[What you should do]: Print the lines of the entries below from the one with "Spectrogram reading, what is being said" through the final line, exactly as they appear. The pictures are not part of the copy.

====== Exercise data ======

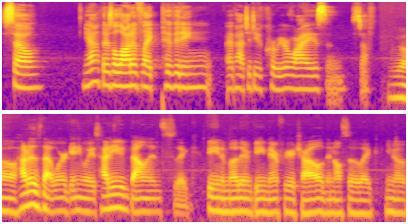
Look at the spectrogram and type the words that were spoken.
So yeah, there's a lot of like pivoting I've had to do career wise and stuff. Well, how does that work anyways? How do you balance like being a mother and being there for your child and also like, you know,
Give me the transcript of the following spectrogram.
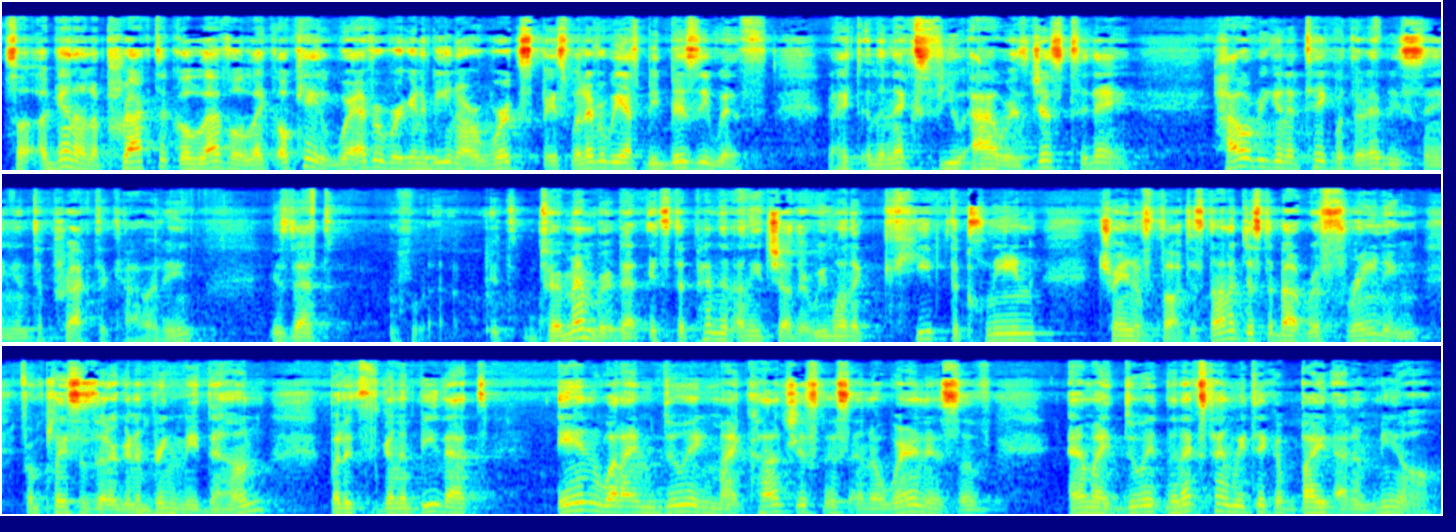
So again, on a practical level, like okay, wherever we're going to be in our workspace, whatever we have to be busy with, right, in the next few hours, just today, how are we going to take what the Rebbe is saying into practicality? Is that to remember that it's dependent on each other. We want to keep the clean train of thought. It's not just about refraining from places that are going to bring me down, but it's going to be that in what I'm doing, my consciousness and awareness of, am I doing, the next time we take a bite at a meal,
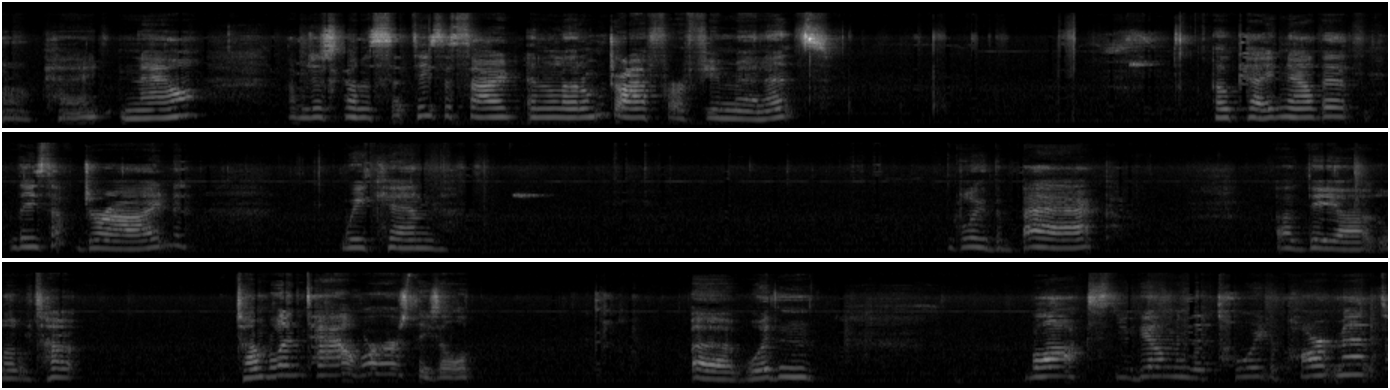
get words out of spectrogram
Okay, now I'm just going to set these aside and let them dry for a few minutes. Okay, now that these have dried, we can glue the back of the uh, little tumbling towers, these little uh, wooden blocks. You get them in the toy department.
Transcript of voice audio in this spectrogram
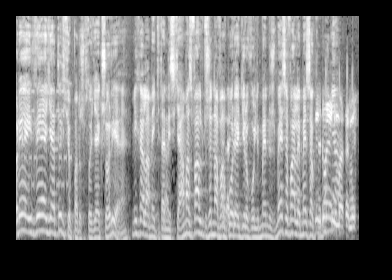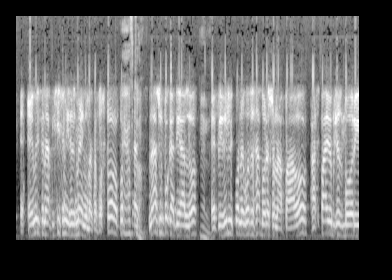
Ωραία ιδέα για τέτοιο πάντως αυτό, για εξορία, ε. Μην χαλάμε εκεί τα νησιά μας, βάλτε τους ένα βαπόρι αγκυροβολημένους μέσα, βάλε μέσα Συνηθισμένοι κουμπόνια. είμαστε εμείς. Εμείς στην Αφρική συνηθισμένοι είμαστε από αυτό. Οπότε, Να σου πω κάτι άλλο. Επειδή λοιπόν εγώ δεν θα μπορέσω να πάω, ας πάει όποιος μπορεί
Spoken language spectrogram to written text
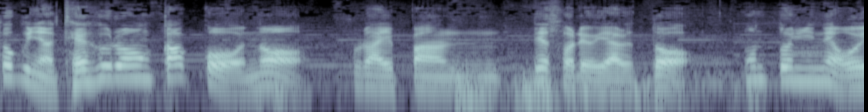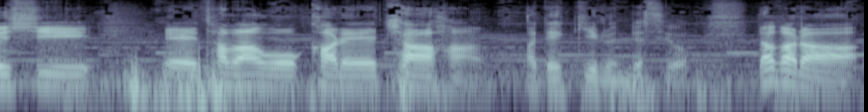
特にはテフロン加工のフライパンでそれをやると本当にね美味しい、えー、卵カレーチャーハンができるんですよ。だから、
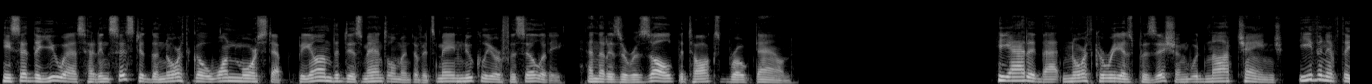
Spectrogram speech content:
He said the US had insisted the North go one more step beyond the dismantlement of its main nuclear facility and that as a result the talks broke down. He added that North Korea's position would not change even if the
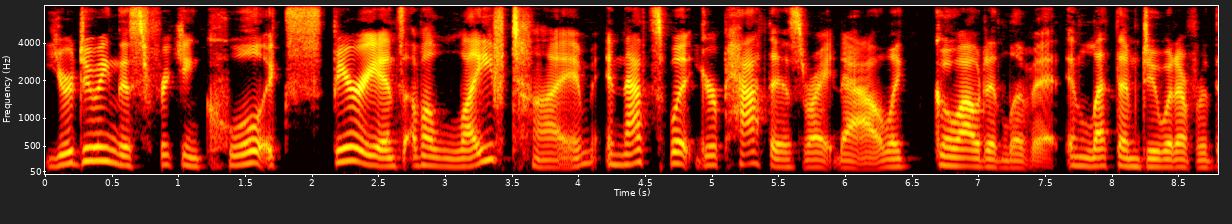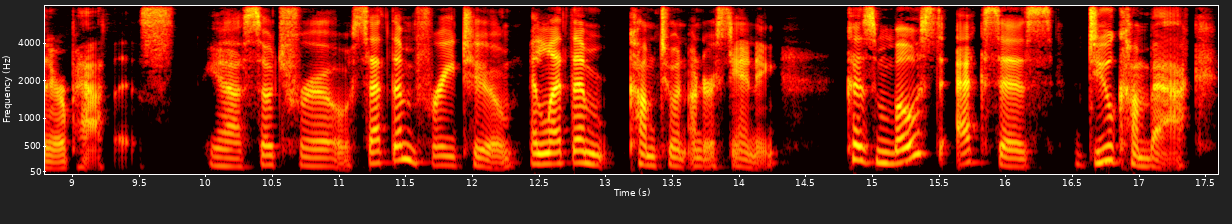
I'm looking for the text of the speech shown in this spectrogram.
you're doing this freaking cool experience of a lifetime, and that's what your path is right now. Like, go out and live it and let them do whatever their path is. Yeah, so true. Set them free too and let them come to an understanding. Because most exes do come back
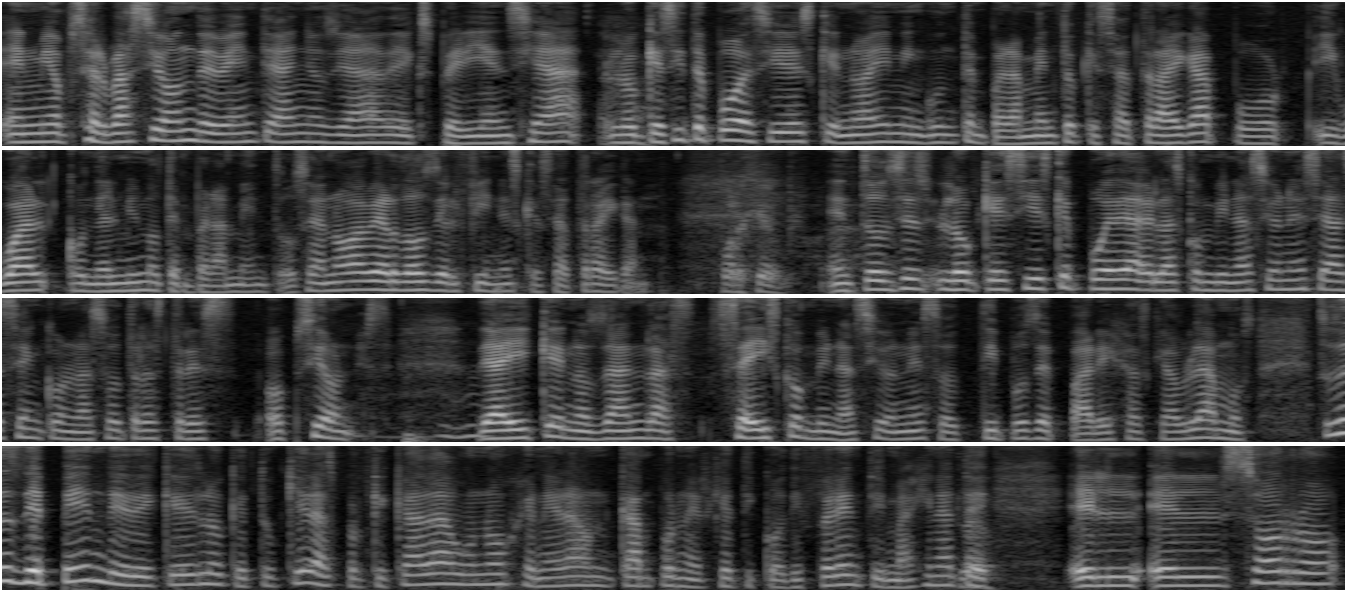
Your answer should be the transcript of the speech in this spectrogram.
en mi observación de 20 años ya de experiencia, lo que sí te puedo decir es que no hay ningún temperamento que se atraiga por igual con el mismo temperamento. O sea, no va a haber dos delfines que se atraigan. Por ejemplo. Entonces, lo que sí es que puede, las combinaciones se hacen con las otras tres opciones. De ahí que nos dan las seis combinaciones o tipos de parejas que hablamos. Entonces, depende de qué es lo que tú quieras, porque cada uno genera un campo energético diferente. Imagínate, el, el zorro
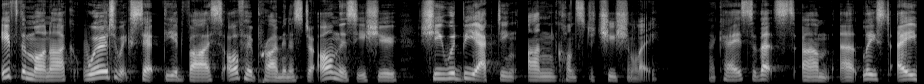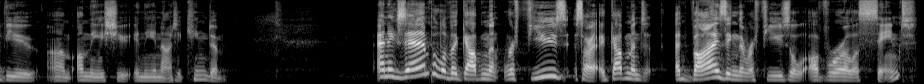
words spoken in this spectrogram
If the monarch were to accept the advice of her Prime Minister on this issue, she would be acting unconstitutionally. Okay, so that's um, at least a view um, on the issue in the United Kingdom. An example of a government refuse, sorry, a government advising the refusal of royal assent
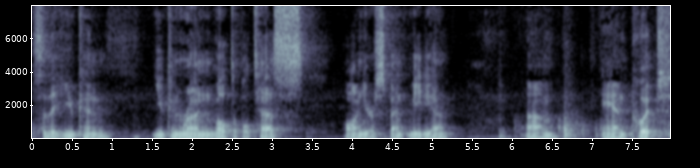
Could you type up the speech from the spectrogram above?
so that you can you can run multiple tests on your spent media um, and put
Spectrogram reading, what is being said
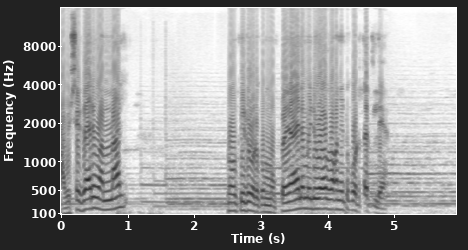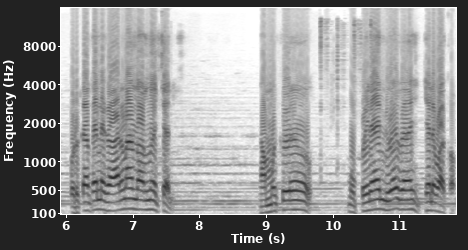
ആവശ്യക്കാർ വന്നാൽ നോക്കിയിട്ട് കൊടുക്കും. മുപ്പതിനായിരം രൂപ പറഞ്ഞിട്ട് കൊടുത്തിട്ടില്ല. കൊടുക്കാത്തതിന്റെ കാരണം എന്താണെന്ന് വെച്ചാൽ നമുക്ക് മുപ്പതിനായിരം രൂപ വേണം ചിലവാക്കാം.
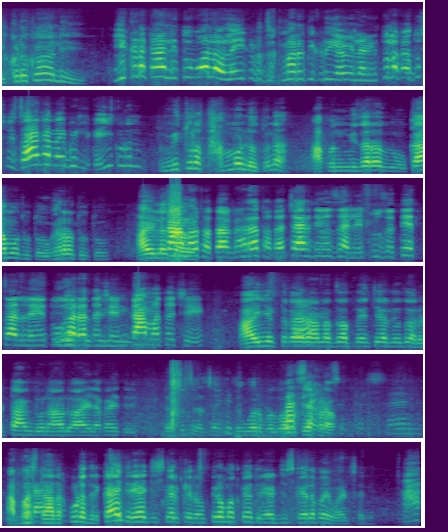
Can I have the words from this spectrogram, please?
इकडं का आली? इकडं काय आली? तू बोलावलं इकडं झक मारत इकडे यावी लागली. तुला काय दुसरी जागा नाही भेटली का इकडून? मी तुला थांब म्हणलं होतो ना. आपण मी जरा कामात होतो घरात होतो. आईला सांग. कामात होता घरात होता. चार दिवस झाले तुझं तेच चाललंय तू येत घरातच. आहे आणि कामातच आहे. आई एक तर काय हा? रानात जात नाही चार दिवस झालं टाक घेऊन आलो आईला काहीतरी. दुसऱ्याला सांगितलं बसायचं तसं. ना आता कुठं तरी काहीतरी ऍडजस्ट कर केलं प्रेमात काहीतरी ऍडजस्ट करायला पाहिजे माणसाने. हा,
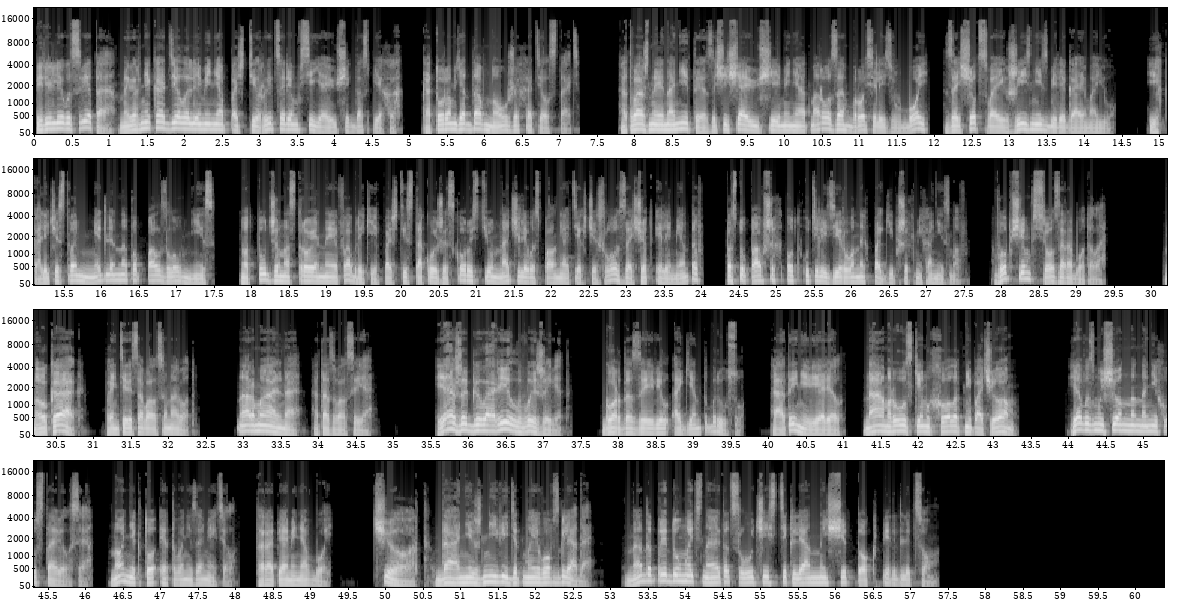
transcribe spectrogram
Переливы света наверняка делали меня почти рыцарем в сияющих доспехах, которым я давно уже хотел стать. Отважные наниты, защищающие меня от мороза, бросились в бой за счет своих жизней, сберегая мою. Их количество медленно поползло вниз, но тут же настроенные фабрики почти с такой же скоростью начали восполнять их число за счет элементов, поступавших от утилизированных погибших механизмов. В общем, все заработало. «Ну как?» – поинтересовался народ. «Нормально», – отозвался я. «Я же говорил, выживет», – гордо заявил агент Брюсу. «А ты не верил. Нам, русским, холод нипочем». Я возмущенно на них уставился, но никто этого не заметил, торопя меня в бой. Черт, да они ж не видят моего взгляда. Надо придумать на этот случай стеклянный щиток перед лицом.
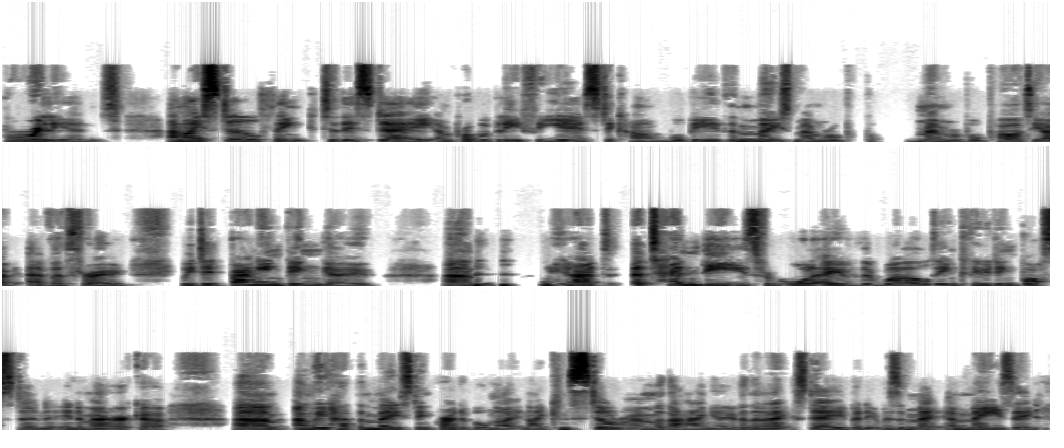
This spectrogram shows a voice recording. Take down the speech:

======

[Answer below]:
Spectrogram reading, what is being said
ആവശ്യക്കാർ വന്നാൽ നോക്കിയിട്ട് കൊടുക്കും. മുപ്പതിനായിരം രൂപ പറഞ്ഞിട്ട് കൊടുത്തിട്ടില്ല. കൊടുക്കാത്തതിന്റെ കാരണം എന്താണെന്ന് വെച്ചാൽ നമുക്ക് മുപ്പതിനായിരം രൂപ വേണം ചിലവാക്കാം.
Can I have the words from this spectrogram, please?
इकडं का आली? इकडं काय आली? तू बोलावलं इकडं झक मारत इकडे यावी लागली. तुला काय दुसरी जागा नाही भेटली का इकडून? मी तुला थांब म्हणलं होतो ना. आपण मी जरा कामात होतो घरात होतो. आईला सांग. कामात होता घरात होता. चार दिवस झाले तुझं तेच चाललंय तू येत घरातच. आहे आणि कामातच आहे. आई एक तर काय हा? रानात जात नाही चार दिवस झालं टाक घेऊन आलो आईला काहीतरी. दुसऱ्याला सांगितलं बसायचं तसं. ना आता कुठं तरी काहीतरी ऍडजस्ट कर केलं प्रेमात काहीतरी ऍडजस्ट करायला पाहिजे माणसाने. हा,
transcribe spectrogram
Переливы света наверняка делали меня почти рыцарем в сияющих доспехах, которым я давно уже хотел стать. Отважные наниты, защищающие меня от мороза, бросились в бой за счет своих жизней, сберегая мою. Их количество медленно поползло вниз, но тут же настроенные фабрики почти с такой же скоростью начали восполнять их число за счет элементов, поступавших от утилизированных погибших механизмов. В общем, все заработало. «Ну как?» – поинтересовался народ. «Нормально», – отозвался я. «Я же говорил, выживет», – гордо заявил агент Брюсу. «А ты не верил. Нам, русским, холод нипочем». Я возмущенно на них уставился, но никто этого не заметил, торопя меня в бой. Черт, да они ж не видят моего взгляда. Надо придумать на этот случай стеклянный щиток перед лицом.
This spectrogram shows a voice recording. Take down the speech:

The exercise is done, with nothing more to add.